-- Task description --
Your answer should consist of the lines below that hold the word "from".

-- Supplied data --
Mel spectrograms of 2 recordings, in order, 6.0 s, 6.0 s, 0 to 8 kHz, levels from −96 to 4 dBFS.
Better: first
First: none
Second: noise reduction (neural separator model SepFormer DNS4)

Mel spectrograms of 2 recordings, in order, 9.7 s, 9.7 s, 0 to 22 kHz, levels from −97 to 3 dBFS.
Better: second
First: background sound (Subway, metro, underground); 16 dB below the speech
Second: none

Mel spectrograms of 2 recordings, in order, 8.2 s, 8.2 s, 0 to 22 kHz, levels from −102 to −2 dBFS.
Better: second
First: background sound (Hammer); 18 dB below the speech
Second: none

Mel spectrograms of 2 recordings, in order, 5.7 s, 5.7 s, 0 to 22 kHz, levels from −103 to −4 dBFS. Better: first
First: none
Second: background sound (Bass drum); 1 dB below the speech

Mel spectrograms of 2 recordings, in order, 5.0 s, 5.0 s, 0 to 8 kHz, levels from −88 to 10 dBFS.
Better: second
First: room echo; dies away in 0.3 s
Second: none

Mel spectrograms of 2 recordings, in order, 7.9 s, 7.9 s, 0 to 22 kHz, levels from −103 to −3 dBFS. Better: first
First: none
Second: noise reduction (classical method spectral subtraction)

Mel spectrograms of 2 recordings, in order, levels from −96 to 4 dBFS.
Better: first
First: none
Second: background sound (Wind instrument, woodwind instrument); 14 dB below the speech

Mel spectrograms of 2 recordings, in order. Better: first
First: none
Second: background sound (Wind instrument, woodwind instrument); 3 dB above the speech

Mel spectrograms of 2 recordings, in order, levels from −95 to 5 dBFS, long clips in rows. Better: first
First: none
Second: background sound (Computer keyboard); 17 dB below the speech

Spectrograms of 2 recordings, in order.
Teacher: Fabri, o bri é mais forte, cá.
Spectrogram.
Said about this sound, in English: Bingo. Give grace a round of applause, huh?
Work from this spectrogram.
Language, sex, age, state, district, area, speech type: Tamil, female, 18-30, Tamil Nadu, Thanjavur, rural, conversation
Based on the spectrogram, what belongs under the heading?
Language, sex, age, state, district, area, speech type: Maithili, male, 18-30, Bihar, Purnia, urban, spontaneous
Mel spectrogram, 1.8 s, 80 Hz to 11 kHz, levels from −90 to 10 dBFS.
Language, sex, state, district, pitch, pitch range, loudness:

-- Output --
Mel spectrograms of 2 recordings, in order, 6.0 s, 6.0 s, 0 to 8 kHz, levels from −96 to 4 dBFS.
Mel spectrograms of 2 recordings, in order, 9.7 s, 9.7 s, 0 to 22 kHz, levels from −97 to 3 dBFS.
Mel spectrograms of 2 recordings, in order, 8.2 s, 8.2 s, 0 to 22 kHz, levels from −102 to −2 dBFS.
Mel spectrograms of 2 recordings, in order, 5.7 s, 5.7 s, 0 to 22 kHz, levels from −103 to −4 dBFS. Better: first
Mel spectrograms of 2 recordings, in order, 5.0 s, 5.0 s, 0 to 8 kHz, levels from −88 to 10 dBFS.
Mel spectrograms of 2 recordings, in order, 7.9 s, 7.9 s, 0 to 22 kHz, levels from −103 to −3 dBFS. Better: first
Mel spectrograms of 2 recordings, in order, levels from −96 to 4 dBFS.
Mel spectrograms of 2 recordings, in order, levels from −95 to 5 dBFS, long clips in rows. Better: first
Work from this spectrogram.
Mel spectrogram, 1.8 s, 80 Hz to 11 kHz, levels from −90 to 10 dBFS.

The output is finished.